- [Assignment] With the pictures omitted, write out the entries that follow exactly as they stand.

** Opening Exercise data block **

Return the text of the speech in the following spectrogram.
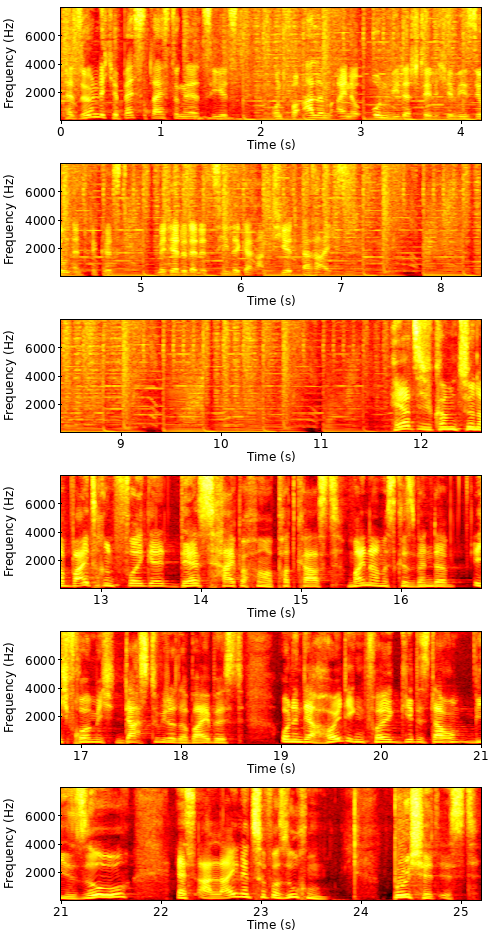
persönliche Bestleistungen erzielst und vor allem eine unwiderstehliche Vision entwickelst, mit der du deine Ziele garantiert erreichst. Herzlich willkommen zu einer weiteren Folge des Hyperfarmer Podcast. Mein Name ist Chris Wende. Ich freue mich, dass du wieder dabei bist. Und in der heutigen Folge geht es darum, wieso es alleine zu versuchen Bullshit ist.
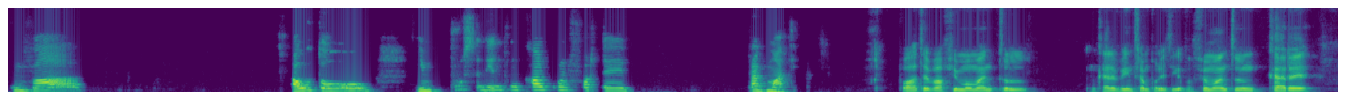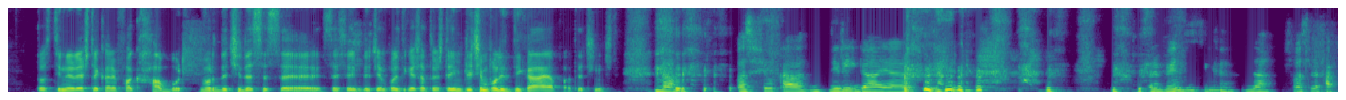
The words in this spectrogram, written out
cumva auto-impusă dintr-un calcul foarte pragmatic. Poate va fi momentul în care vei intra în politică, va fi momentul în care toți tinerii ăștia care fac hub vor decide să se, să se implice în politică și atunci te implici în politica aia, poate, cine știe. Da, o să fiu ca diriga aia. Trebuie să zic că, da, o să le fac.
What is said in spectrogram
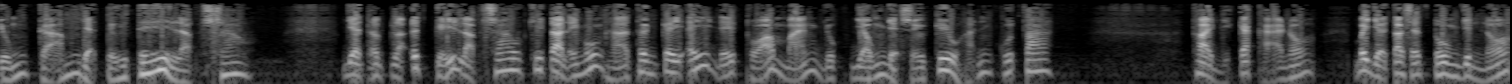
dũng cảm và tử tế làm sao. Và thật là ích kỷ làm sao khi ta lại muốn hạ thân cây ấy để thỏa mãn dục vọng và sự kiêu hãnh của ta. Thay vì cắt hạ nó, bây giờ ta sẽ tôn vinh nó.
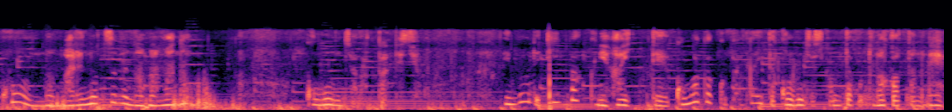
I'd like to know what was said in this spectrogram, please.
コーンの丸の粒のままのコーン茶だったんですよ。今までティーパックに入って細かく叩いたコーン茶しか見たことなかったので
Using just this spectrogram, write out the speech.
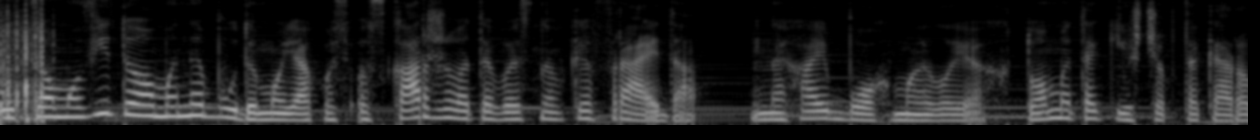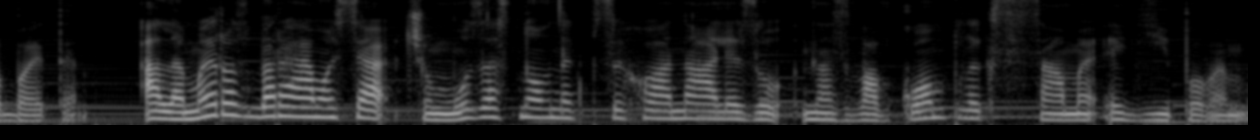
У цьому відео ми не будемо якось оскаржувати висновки Фрейда. Нехай Бог милує, хто ми такі, щоб таке робити. Але ми розберемося, чому засновник психоаналізу назвав комплекс саме Едіповим.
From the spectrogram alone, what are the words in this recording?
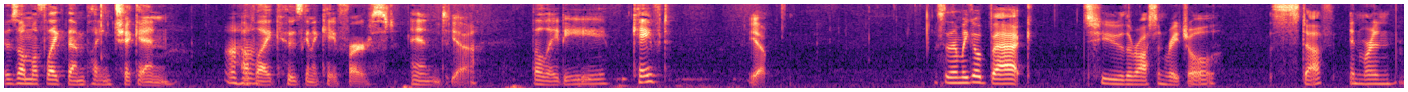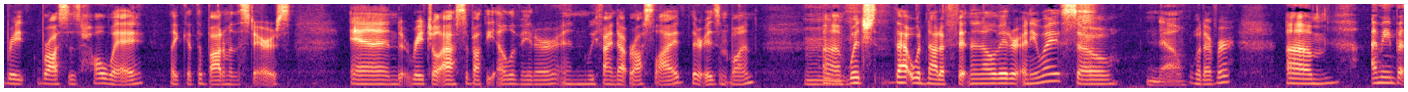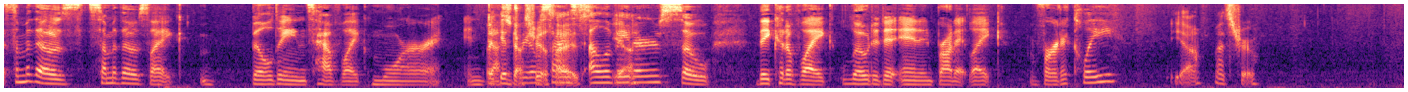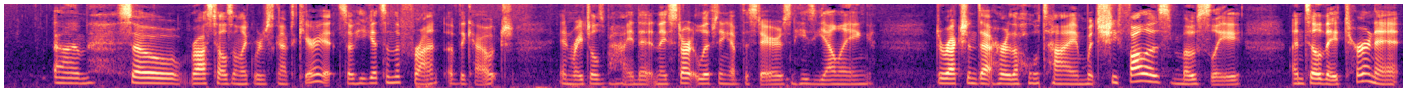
It was almost like them playing chicken Uh-huh. of like who's gonna cave first, and Yeah. the lady caved. Yep. So then we go back to the Ross and Rachel stuff, and we're in Ra- Ross's hallway, like at the bottom of the stairs. And Rachel asks about the elevator, and we find out Ross lied. There isn't one, um, which that would not have fit in an elevator anyway. So No, whatever. Um, I mean, but some of those, some of those like buildings have like more industrial, industrial sized size, yeah. elevators, so they could have like loaded it in and brought it like vertically. Yeah, that's true. Um, so Ross tells him like we're just gonna have to carry it. So he gets in the front of the couch, and Rachel's behind it, and they start lifting up the stairs, and he's yelling directions at her the whole time, which she follows mostly until they turn it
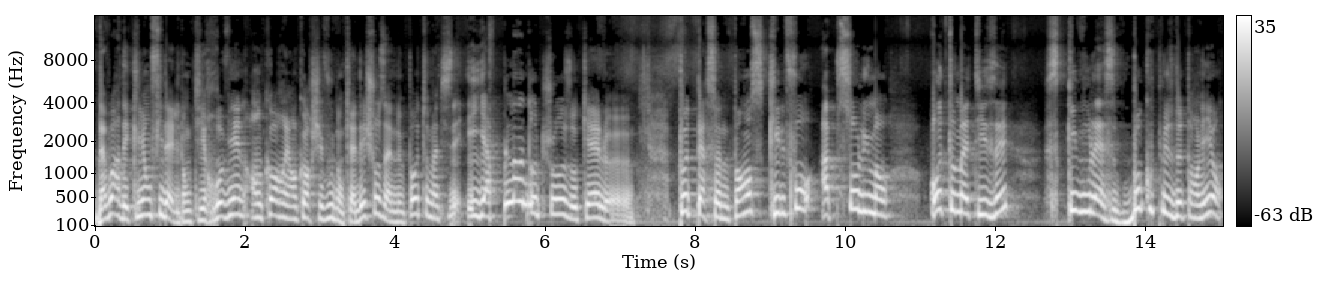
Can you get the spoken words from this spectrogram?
d'avoir des clients fidèles, donc qui reviennent encore et encore chez vous. Donc il y a des choses à ne pas automatiser et il y a plein d'autres choses auxquelles euh, peu de personnes pensent qu'il faut absolument automatiser, ce qui vous laisse beaucoup plus de temps libre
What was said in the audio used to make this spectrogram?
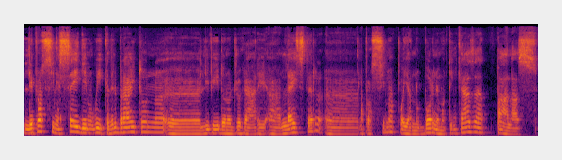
le prossime sei game week del Brighton eh, li vedono giocare a Leicester eh, la prossima, poi hanno Bournemouth in casa, Palace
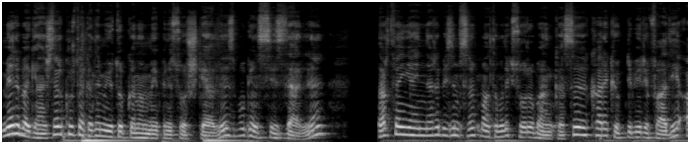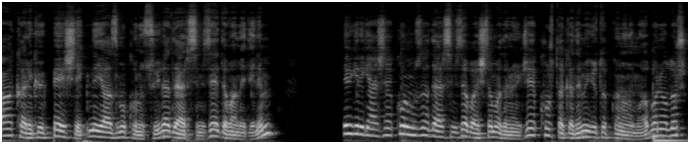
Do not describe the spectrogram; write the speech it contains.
Merhaba gençler, Kurt Akademi YouTube kanalıma hepiniz hoş geldiniz. Bugün sizlerle Dartfen yayınları bizim sınıf matematik soru bankası kareköklü bir ifadeyi a karekök b şeklinde yazma konusuyla dersimize devam edelim. Sevgili gençler konumuza dersimize başlamadan önce Kurt Akademi YouTube kanalıma abone olur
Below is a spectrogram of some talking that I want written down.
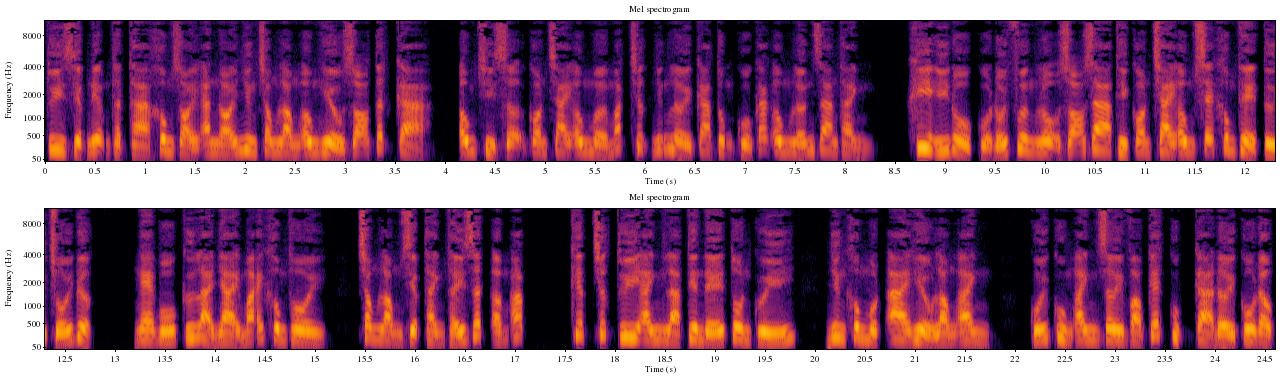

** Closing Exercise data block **

- [Reply to the task]
Return the text of the speech in the following spectrogram.
persönliche Bestleistungen erzielst und vor allem eine unwiderstehliche Vision entwickelst, mit der du deine Ziele garantiert erreichst. Herzlich willkommen zu einer weiteren Folge des Hyperfarmer Podcast. Mein Name ist Chris Wende. Ich freue mich, dass du wieder dabei bist. Und in der heutigen Folge geht es darum, wieso es alleine zu versuchen Bullshit ist.
The words in this spectrogram, written out
cumva auto-impusă dintr-un calcul foarte pragmatic. Poate va fi momentul în care vei intra în politică, va fi momentul în care toți tinerii ăștia care fac hub vor decide să se, să se implice în politică și atunci te implici în politica aia, poate, cine știe. Da, o să fiu ca diriga aia. Trebuie să zic că, da, o să le fac.
What is said in spectrogram
dũng cảm và tử tế làm sao. Và thật là ích kỷ làm sao khi ta lại muốn hạ thân cây ấy để thỏa mãn dục vọng và sự kiêu hãnh của ta. Thay vì cắt hạ nó, bây giờ ta sẽ tôn vinh nó.
I'd like to know what was said in this spectrogram, please.
コーンの丸の粒のままのコーン茶だったんですよ。今までティーパックに入って細かく叩いたコーン茶しか見たことなかったので
Using just this spectrogram, write out the speech.
У цьому відео ми не будемо якось оскаржувати висновки Фрейда. Нехай Бог милує, хто ми такі, щоб таке робити. Але ми розберемося, чому засновник психоаналізу назвав комплекс саме Едіповим.
From the spectrogram alone, what are the words in this recording?
It was almost like them playing chicken Uh-huh. of like who's gonna cave first, and Yeah. the lady caved. Yep. So then we go back to the Ross and Rachel stuff, and we're in Ra- Ross's hallway, like at the bottom of the stairs. And Rachel asks about the elevator, and we find out Ross lied. There isn't one, um, which that would not have fit in an elevator anyway. So No, whatever. Um, I mean, but some of those, some of those like buildings have like more industrial, industrial sized size, yeah. elevators, so they could have like loaded it in and brought it like vertically. Yeah, that's true. Um, so Ross tells him like we're just gonna have to carry it. So he gets in the front of the couch, and Rachel's behind it, and they start lifting up the stairs, and he's yelling directions at her the whole time, which she follows mostly until they turn it
Can you get the spoken words from this spectrogram?
d'avoir des clients fidèles, donc qui reviennent encore et encore chez vous. Donc il y a des choses à ne pas automatiser et il y a plein d'autres choses auxquelles euh, peu de personnes pensent qu'il faut absolument automatiser, ce qui vous laisse beaucoup plus de temps libre
What was said in the audio used to make this spectrogram?
le prossime sei game week del Brighton eh, li vedono giocare a Leicester eh, la prossima, poi hanno Bournemouth in casa, Palace
Do not describe the spectrogram; write the speech it contains.
Merhaba gençler, Kurt Akademi YouTube kanalıma hepiniz hoş geldiniz. Bugün sizlerle Dartfen yayınları bizim sınıf matematik soru bankası kareköklü bir ifadeyi a karekök b şeklinde yazma konusuyla dersimize devam edelim. Sevgili gençler konumuza dersimize başlamadan önce Kurt Akademi YouTube kanalıma abone olur
Below is a spectrogram of some talking that I want written down.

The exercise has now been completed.